Surgeons are increasingly offering an added benefit to their breast-cancer patients: removing the tumor and cosmetically repairing the breast at the same time.
Women with breast cancer traditionally would see a cancer surgeon to have the diseased tissue removed and later see a plastic surgeon for reconstruction.
Now, more cancer surgeons are getting trained in cosmetic techniques that preserve or restore a breast’s shape or appearance. This emerging field of “oncoplastic surgery” could allow a patient to minimize the number of times she must go under the knife.
The shift comes as traditional plastic surgeons turn increasingly to purely cosmetic procedures, which pay more. Indeed, the number of breast-reconstruction surgeries declined 29% to 57,100 last year from 2000, a development the American Society of Plastic Surgeons attributes in part to poor insurance reimbursement for these procedures.
Breast cancer strikes one out of eight American women at some time in their lives. Making plans for breast reconstruction at the same time as cancer surgery can speed a woman on the path of psychological, as well as physical, recovery. And by combining procedures to reduce the number of operations, it also reduces the risk of complications from successive surgeries.
The combination of cancer surgery with cosmetic techniques is aimed mainly at women with early-stage cancer getting a lumpectomy, a procedure that removes cancerous tissue but leaves the rest of the breast.
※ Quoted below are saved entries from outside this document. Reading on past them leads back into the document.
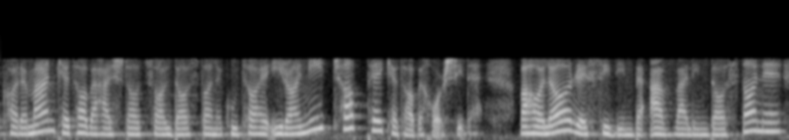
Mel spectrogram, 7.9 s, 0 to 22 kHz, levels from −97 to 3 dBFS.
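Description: No technical faults can be heard anywhere in this speech. It carries the narrow band of G.711 telephone coding, with nothing above about 3.8 kHz and only a faint noise floor riding under the voice.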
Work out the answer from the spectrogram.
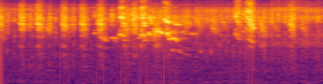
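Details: Farm birds chirping in natural surroundings: overlapping sharp, high twitters and squeaky notes, busiest in the middle, with brief rising and falling slurred chirps.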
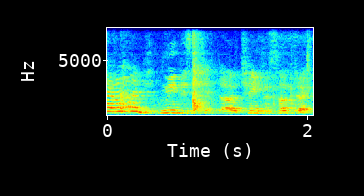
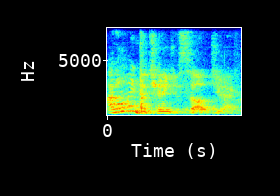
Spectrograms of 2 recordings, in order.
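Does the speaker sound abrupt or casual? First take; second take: casual; abrupt. First: It is said in a light, casual way. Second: It is said in an abrupt, intense way. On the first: The speaker gently steers the group back on track. The speaker calls it right. "if you say it kind of like, hey" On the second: The speaker seems too aggressive. The speaker calls it wrong. "everybody's like, whoa, chill out, man"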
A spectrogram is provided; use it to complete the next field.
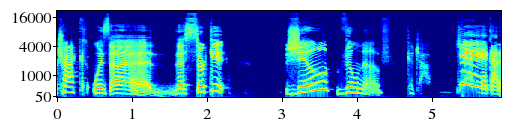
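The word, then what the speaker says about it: Gilles Villeneuve: Uh our circuit, our track was uh the circuit Jill Vilnov.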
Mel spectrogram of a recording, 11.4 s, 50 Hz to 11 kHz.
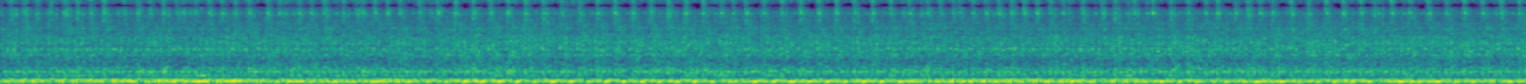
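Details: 1974 Mercury 4 hp single-cylinder two-stroke outboard, restored: busy even buzz at steady speed, rough-edged but no missed beats or knocks; normal running.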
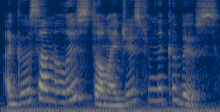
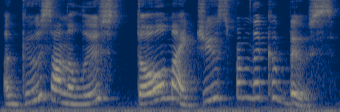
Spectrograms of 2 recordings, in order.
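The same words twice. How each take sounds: First: The sentence is said at a faster speed. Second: The sentence is said at a normal speed. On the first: "A little faster" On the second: "One more time"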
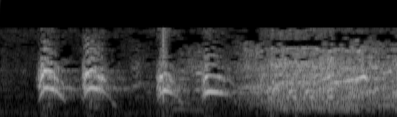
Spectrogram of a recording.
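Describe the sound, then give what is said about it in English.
A dog named Fletcher, shut in a closet in a hotel, barks four times in a quick, uneven series, the sharp yaps fairly loud, followed by a muffled, noisy wash of background sound. “Just as I thought, you do have a dog in here. He's in that closet.”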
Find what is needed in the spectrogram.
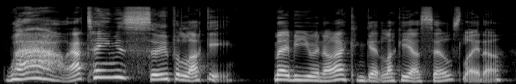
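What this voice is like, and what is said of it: Slight put-on accent. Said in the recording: “the accent was slightly better too ... I tried not to put one in. ... You did. ... I did”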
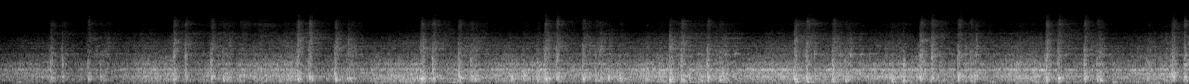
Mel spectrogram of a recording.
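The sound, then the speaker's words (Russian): A train rumbles steadily along the rails, its wheels clicking and clacking in a regular rhythm over the track joints, fairly loud throughout with no voices. “Вот эта поездка в поезде, запах железнодорожного вокзала, запах поезда, запах самих железнодорожных путей.”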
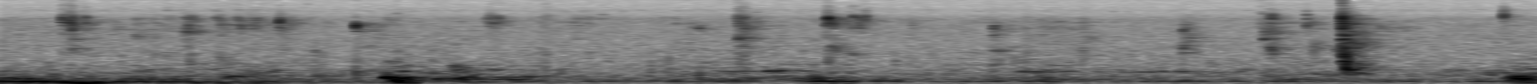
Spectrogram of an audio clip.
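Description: Faint, scattered mouth clicks and smacks of chewing a handful of rice and chicken curry eaten by hand, with a sharper click near the end.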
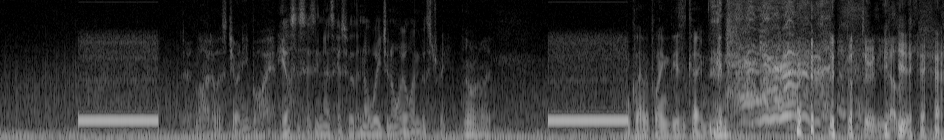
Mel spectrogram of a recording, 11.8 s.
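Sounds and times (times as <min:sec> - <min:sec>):
low rumble: 0:00.0 - 0:11.7
Norwegian telephone ringing tone: 0:01.0 - 0:02.0, 0:06.8 - 0:07.9
speech: 0:02.8 - 0:07.0, 0:07.8 - 0:09.4, 0:10.0 - 0:11.7
laughter: 0:08.8 - 0:11.7.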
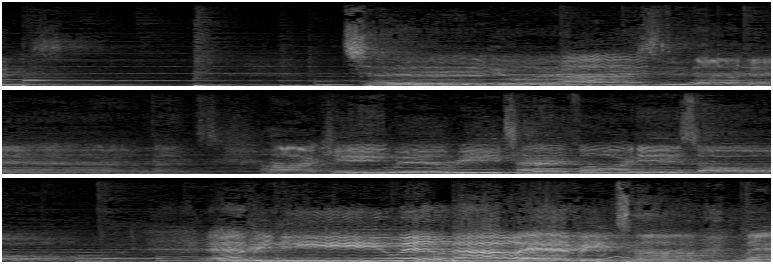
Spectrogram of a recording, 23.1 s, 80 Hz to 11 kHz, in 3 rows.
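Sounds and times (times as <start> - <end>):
keyboard: 0.0 - 23.0
worship band playing slow song: 0.0 - 23.0
voices holding long notes: 3.4 - 23.0.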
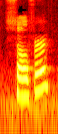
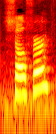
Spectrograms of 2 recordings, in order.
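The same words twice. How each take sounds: Both takes have the same delivery.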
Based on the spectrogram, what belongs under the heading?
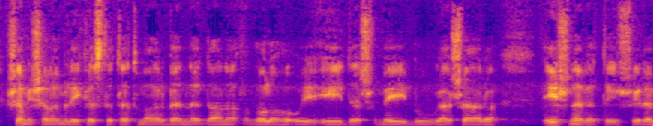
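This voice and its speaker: A man reading a dark fantasy story aloud as an audiobook narrator, in a measured, dramatic way. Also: low voice, husky. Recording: dull lo-fi audiobook recording.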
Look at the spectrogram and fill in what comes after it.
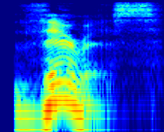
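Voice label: "varus", British English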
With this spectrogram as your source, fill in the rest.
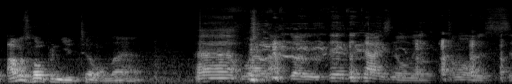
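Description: From 0.0 to 2.0 s the audio sounds dull and muffled, the sign of de-emphasis applied wrongly: a treble cut meant to reverse a pre-emphasis boost was applied to audio that had no such boost, or was applied a second time. The top end falls away as a smooth, gradual slope, about 11 dB down at 10 kHz relative to 1 kHz. A low-pass filter would instead leave the treble intact up to a fairly sharp cut-off.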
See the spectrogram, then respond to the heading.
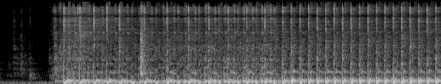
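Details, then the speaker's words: Honda Odyssey go-kart with replacement engine and new clutch setup, park brake set, first start: single cylinder catches after brief crank and settles into an even thump about four beats a second; normal idle. "I have the engine tacked back in place with the other clutch setup on so we'll start it up here and see if it wants to walk away at I idle got park brake set"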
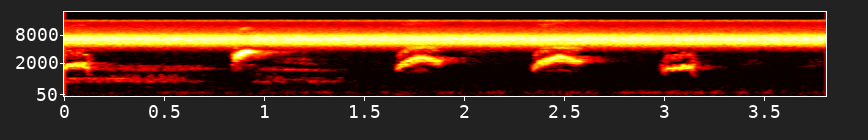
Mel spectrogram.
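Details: Red-whiskered bulbul song used to train the voices of other bulbuls, in the fiery 'căng lửa' style: a few short, arched, slurred whistled notes spaced about half a second apart, over a steady loud high hiss.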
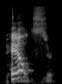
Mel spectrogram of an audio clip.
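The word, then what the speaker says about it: Pelzer: didn't say Anderson and is openly she's from Peltzer a place so country the Z is pronounced it's it's pzer palzer I have been corrected now I don't care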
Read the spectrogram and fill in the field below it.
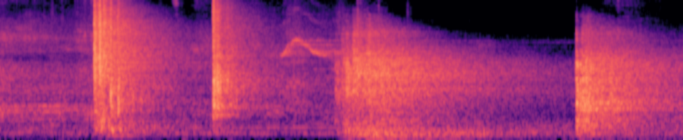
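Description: A skateboard lands hard with a bang that echoes in a large hall.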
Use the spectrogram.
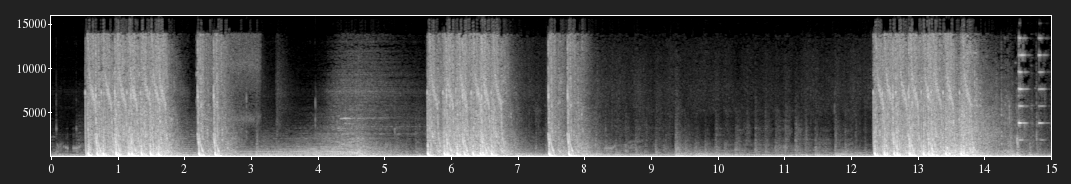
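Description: Gunfire in the video game Red Matter 2 rattles out in loud, dense bursts of rapid shots, several separate volleys breaking through a quieter stretch of game ambience.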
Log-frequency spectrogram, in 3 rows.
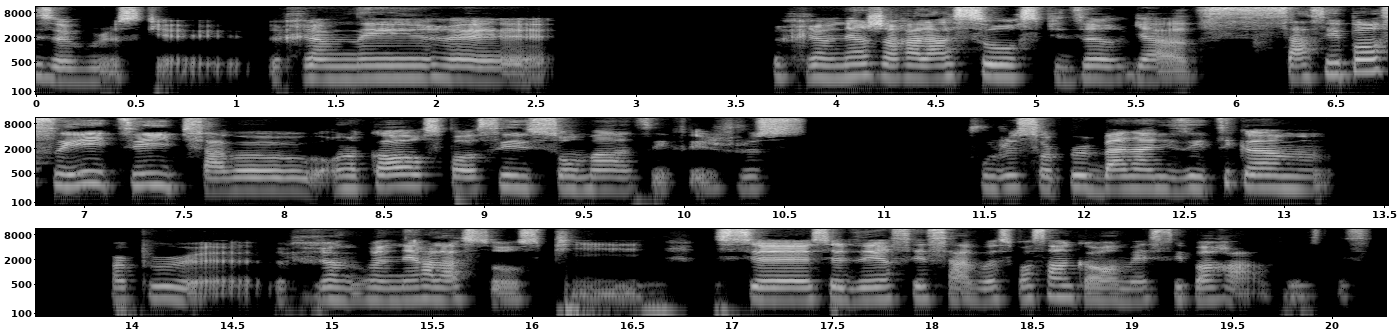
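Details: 18-year-old woman who stutters, speaking French, with audible repetitions; stuttering.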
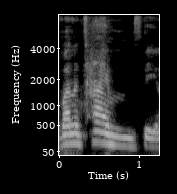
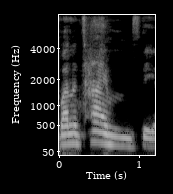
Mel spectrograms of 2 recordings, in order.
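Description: First: It is said in a Southern accent. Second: It is said in a Southern accent.

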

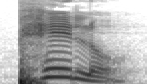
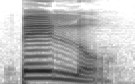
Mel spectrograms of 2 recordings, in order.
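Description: First: The first consonant has a puff of air. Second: The first consonant has no puff of air. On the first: The speaker calls it wrong. "Pelo 是不正确的发音哦" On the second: The speaker calls it right. "你要念成非送气音，也就是Pelo"

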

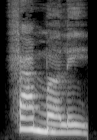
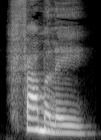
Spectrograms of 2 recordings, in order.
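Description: No difference in how they are said.

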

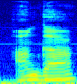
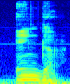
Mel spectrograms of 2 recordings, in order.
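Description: First: The vowel is said in a Nigerian accent. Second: The vowel is said in the local accent. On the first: The speaker calls it wrong. "we'll pronounce in Nigeria or in Africa as" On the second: The speaker calls it right. "You rather see it as"

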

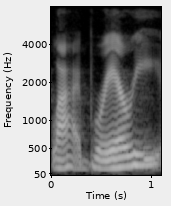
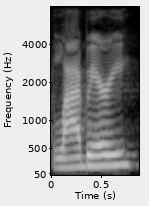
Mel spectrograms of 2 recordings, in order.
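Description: First: The word does not end sounding like 'berry'. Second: The word ends sounding like 'berry'. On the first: "not library, or however you say it" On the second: "like berry"

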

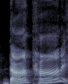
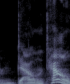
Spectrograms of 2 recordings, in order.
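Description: First: The vowel is flat, with no w-glide. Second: The vowel is a full ow glide. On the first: This is the local way of saying it. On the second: This is the usual way of saying it.

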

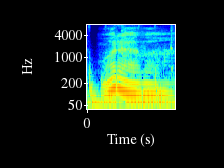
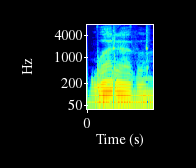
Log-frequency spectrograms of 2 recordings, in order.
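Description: First: It is said in a sweet, nice tone. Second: It is said in a dismissive, uncaring tone.

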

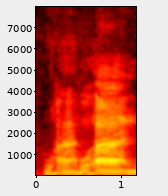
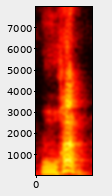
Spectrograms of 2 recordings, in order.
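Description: First: The syllables carry level pitch without Mandarin tones. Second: The syllables carry Mandarin tones, marked on Han. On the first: The speaker calls it wrong. "Bacanya salah sebenarnya" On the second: The speaker calls it right. "Bacanya Wuhan. Kayak gitu. Ada tekanan di Han-nya"

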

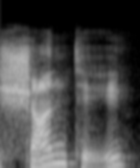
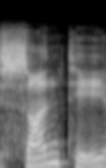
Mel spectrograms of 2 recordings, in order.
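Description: First: The word begins with an sh sound. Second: The word begins with a plain s sound. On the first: "many people use the letter H or not" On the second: "many people use the letter H or not"

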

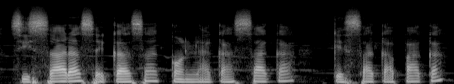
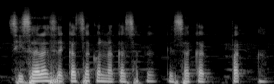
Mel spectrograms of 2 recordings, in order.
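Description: First: It is said slowly. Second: It is said fast.

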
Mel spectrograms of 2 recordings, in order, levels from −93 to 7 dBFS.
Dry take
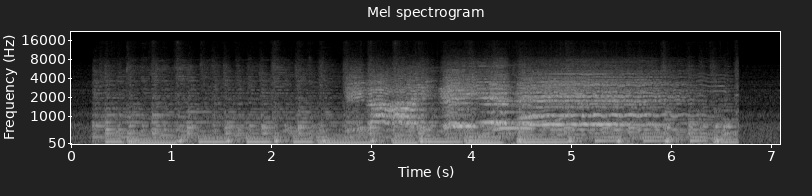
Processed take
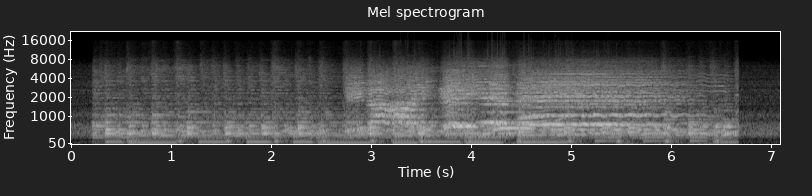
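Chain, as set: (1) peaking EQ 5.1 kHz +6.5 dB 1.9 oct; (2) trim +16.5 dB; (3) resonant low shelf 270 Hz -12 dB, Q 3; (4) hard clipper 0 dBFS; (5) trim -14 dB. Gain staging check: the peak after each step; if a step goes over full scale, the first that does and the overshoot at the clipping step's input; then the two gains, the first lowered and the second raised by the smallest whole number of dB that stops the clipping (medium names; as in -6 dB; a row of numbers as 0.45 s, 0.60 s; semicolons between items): -12.0 dBFS, +4.5 dBFS, +4.5 dBFS, 0.0 dBFS, -14.0 dBFS; step 2, 4.5 dB; step 2 +11.5 dB, step 5 -9 dB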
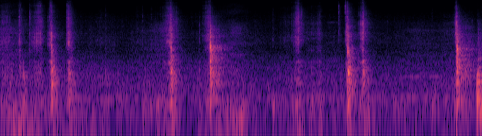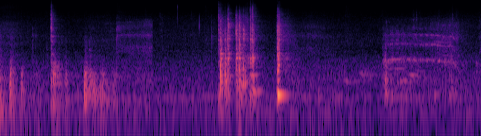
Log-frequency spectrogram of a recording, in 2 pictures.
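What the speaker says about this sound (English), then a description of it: "Diced up nice and fine, just like that, to go into the gyozas." Large carrots are diced finely on a board with a knife for gyoza filling, heard as close, sharp, irregular chopping taps in short bursts with brief pauses between.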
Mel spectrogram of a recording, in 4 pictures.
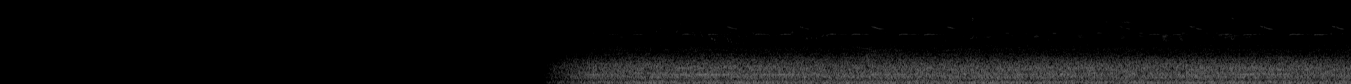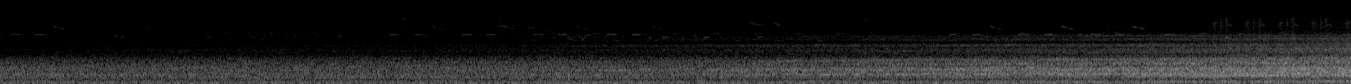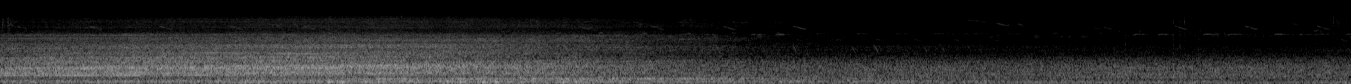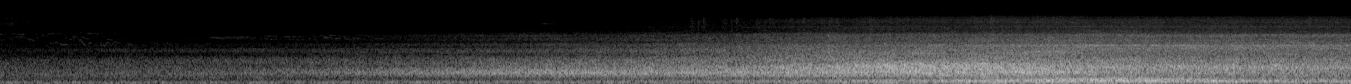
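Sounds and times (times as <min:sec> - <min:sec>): birds chirping faintly: 0:05.6 - 0:44.7
train wheels on rails passing: 0:05.7 - 0:54.0.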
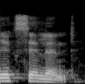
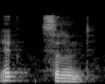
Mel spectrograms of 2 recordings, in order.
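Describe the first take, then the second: First: The stress is not on the first syllable. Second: The stress is on the first syllable. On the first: The speaker calls it wrong. "It's not pronounced as excellent" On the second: The speaker calls it right. "Ek is the louder part, the most stressed part"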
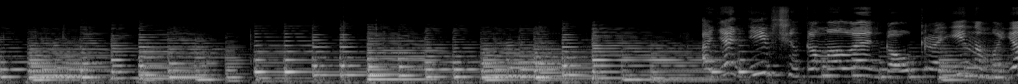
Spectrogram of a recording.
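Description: Piano introduction of single notes and chords, joined about seven seconds in by a solo singing voice with vibrato, the piano carrying on beneath it.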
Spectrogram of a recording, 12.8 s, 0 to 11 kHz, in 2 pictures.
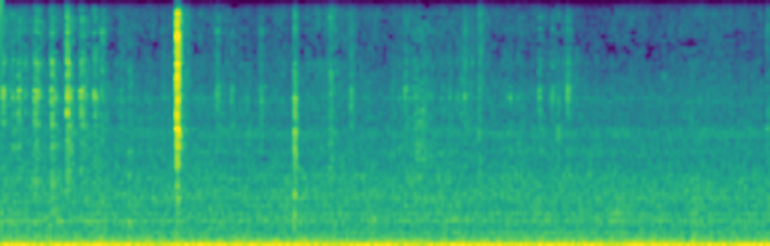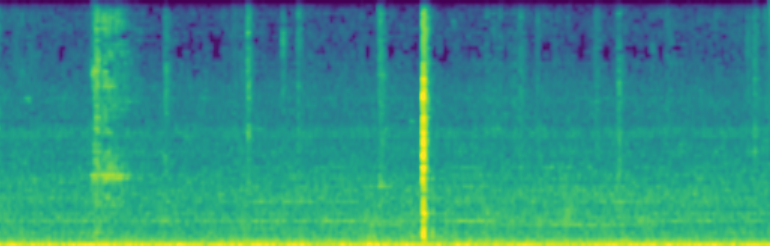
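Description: Cabin noise of an Airbus A330-300 taxiing slowly after landing: a steady low rumble from its engines and wheels, with a couple of faint clicks.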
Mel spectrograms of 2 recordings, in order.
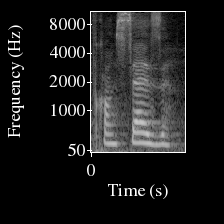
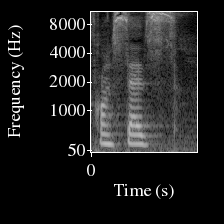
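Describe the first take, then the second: First: The middle consonant is a buzzing z sound. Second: The middle consonant is a hissing s sound. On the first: The speaker calls it right. "You pronounce the s as z" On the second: The speaker calls it wrong. "not française"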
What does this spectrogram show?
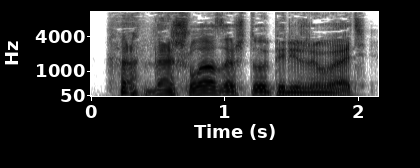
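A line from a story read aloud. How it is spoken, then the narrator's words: Laughing. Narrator (Russian): рассмеялся я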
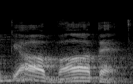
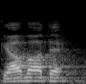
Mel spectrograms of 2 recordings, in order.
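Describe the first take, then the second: First: It is said with wonder and admiration. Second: It is said in an angry tone.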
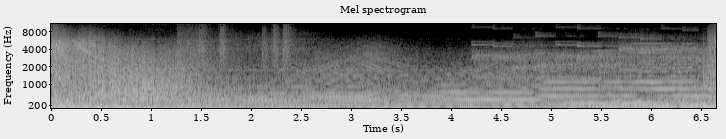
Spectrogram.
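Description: Starship weapons fire and detonations in the space strategy game Star Trek Armada, a dense continuous barrage of booming blasts layered over a swelling musical score, loud throughout with no speech.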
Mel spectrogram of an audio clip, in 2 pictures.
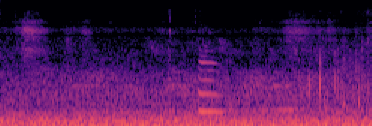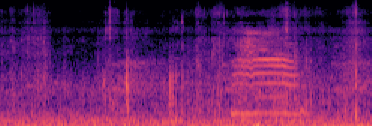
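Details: Community cat with an injured paw meowing sweetly as it walks toward the person who feeds it, a few short thin mews over steady low outdoor rumble.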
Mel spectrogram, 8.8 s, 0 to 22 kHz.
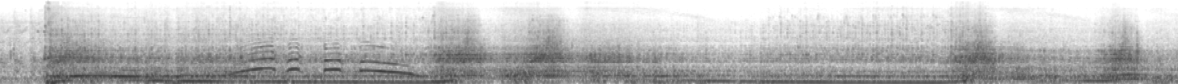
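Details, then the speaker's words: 2023 Chevrolet Corvette C8 V8 being rebuilt after a wreck, stock exhaust, possibly track mode: sharp crack on startup then quick throttle blips rising and dropping back to idle; healthy. "want dude that thing sounds nasty dude it sounds good imagine what it will sound like with the exhaust"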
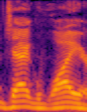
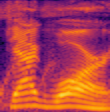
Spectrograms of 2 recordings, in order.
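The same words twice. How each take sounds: First: The second syllable does not sound like 'war'. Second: The second syllable sounds like 'war'. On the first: The speaker calls it wrong. "It's not" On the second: The speaker calls it right. "I think it's War"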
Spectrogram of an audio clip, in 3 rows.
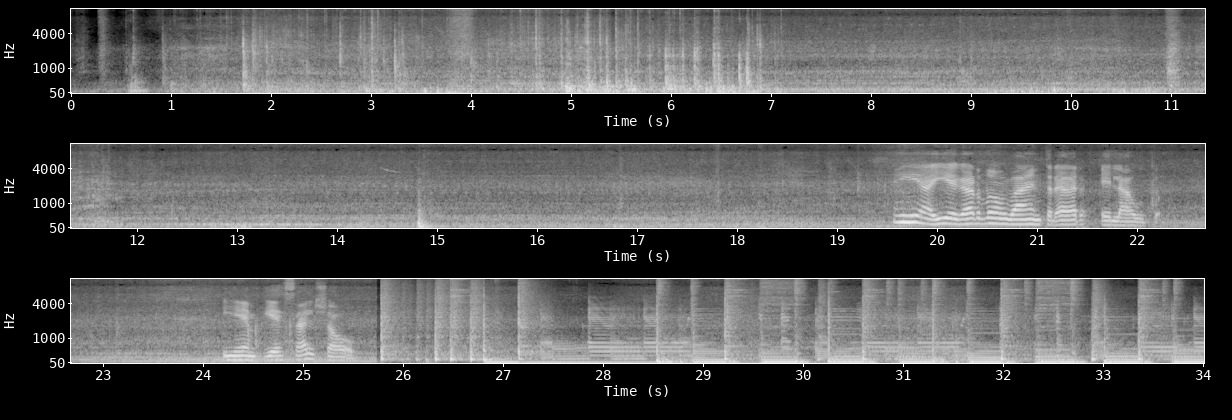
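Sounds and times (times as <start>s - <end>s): car engine idling: 0.0s - 34.0s
wooden gate knocking and scraping: 0.2s - 7.4s, 14.6s - 15.2s.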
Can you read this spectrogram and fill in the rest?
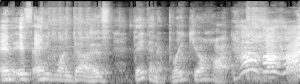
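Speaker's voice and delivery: taunting, soft, swooping witchy cackling laugh. Retelling what their mother said to them, with a mock witch-like cackle. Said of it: "she bust out laughing like a witch".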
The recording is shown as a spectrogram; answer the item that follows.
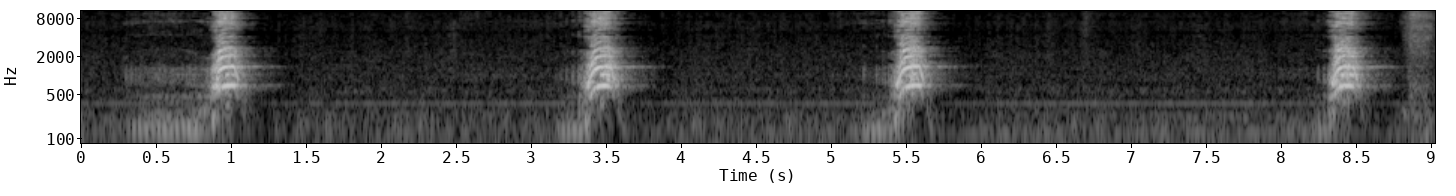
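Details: Dog barking at passers-by: four loud, sharp barks spaced two to three seconds apart, each led in by a short low growl, over a quiet background.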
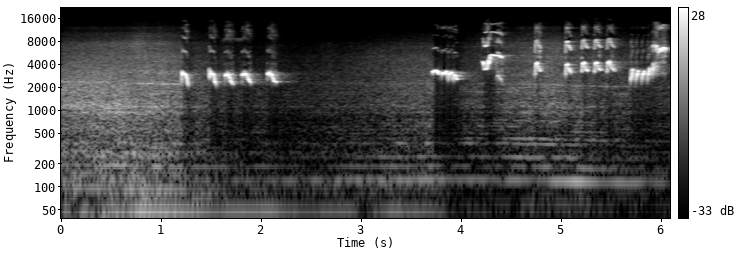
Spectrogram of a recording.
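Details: Orange-headed thrush phrases, played to draw song from a male in ngeplong style. Four clear whistled notes are evenly spaced. After a pause comes a livelier series of high, jumping notes, with low hum underneath.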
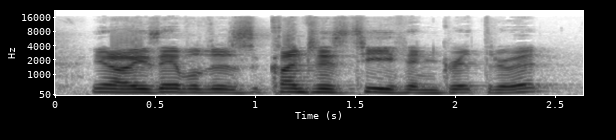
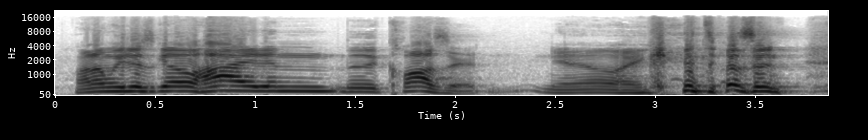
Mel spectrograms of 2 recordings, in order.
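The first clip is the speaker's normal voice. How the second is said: ordinary talk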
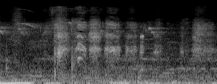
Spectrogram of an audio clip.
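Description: Birds chirping in short, scattered high calls over a steady low rumble on the microphone.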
Oncoplastic surgery also can sometimes benefit patients who need a mastectomy, or total breast removal, by helping to prepare their bodies for subsequent reconstruction.
More information at WSJ